McDATA has revealed its plans for hybrid out-of-band SAN virtualisation, combining programmable intelligent switches with an external control engine.
This separates the control path from the data path, says McDATA senior marketing manager Chris Ilg. Most data then goes straight through the switch at high speed, whereas the appliance approach favoured by the likes of DataCore, FalconStor and IBM requires all traffic to be processed by a Linux or Windows 2000 server along the way.
Ilg says that McDATA's 'fast path' technology will come to market in the second half of 2004 in two forms: a blade to upgrade directors by adding fast pathing to existing Fibre Channel ports, and within a new version of the Sphereon 4500 fabric switch.
Both will feature an ASIC-based acceleration engine within the data path, plus an API that allows software developers to program the intelligent switch via a separate control engine. The control engine loads mapping tables into the switch, for example to mirror or migrate data, and also handles errors and exceptions.
"Once you've set it up, the control server fades into the background.
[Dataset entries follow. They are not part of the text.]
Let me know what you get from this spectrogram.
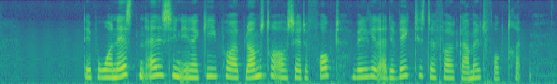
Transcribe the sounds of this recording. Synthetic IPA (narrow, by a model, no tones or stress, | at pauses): d̥e̝b̥ʁuːɐnesd̥n̩ʔæl̰sine̝næɐɡ̥ḭːpʰɒ̽æb̥lɒ̽msd̥ʁɐʔɒ̽sed̥əfʁɔ̽ɡ̥d̥ʋe̝lɡ̥ð̞̩ˠæɐd̥e̝ʋe̝ɡ̥̚d̥isd̥əfɒ̽ed̥̚ɡ̥ɑ̈ml̩d̥fʁɔ̽ɡ̥d̥ʰʁɛ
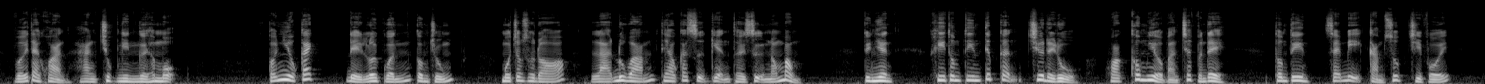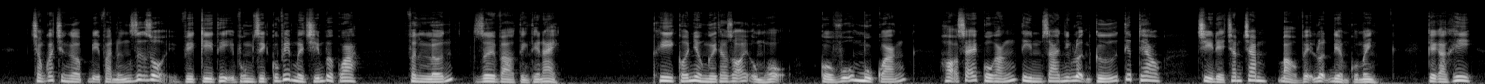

You could lose it and still run, but we'd never recommend that because there is always some interaction when an unrecognised frame comes by," Ilg says.
"Each fast path can support from 20 to 40 ports depending on the application mix, and you can mix and match fast and normal ports in a switch depending on your needs. In a director you would always start with two fast path blades, because they'd be clustered for redundancy."
The hybrid path has already been trodden by a few others, most notably HP in its blend of the ex-Compaq VersaStor technology with the CASA virtualisation device it acquired from Storage Appliance and the Rhapsody switches that it buys in from Brocade.
The difference, says Ilg, is that McDATA's version will be open: the company has no plans to sell control servers or applications, instead relying on third parties for these. He demonstrated a prototype running data migration software from Incipient.
He adds that ultimately there will have to be a standard API for intelligent switches of this kind. "Right now it's not happening but eventually it will be mandatory," he says. "We are in the very early stages of talking about it in the ANSI T11 committee, but it's probably 18-24 months before we even see version 1.
"The standard will have to be driven by the application vendors because software porting is such a lengthy business for them. I think they do have the muscle to do this because many of them are storage vendors themselves - IBM, HDS and EMC all have big plans for software." ®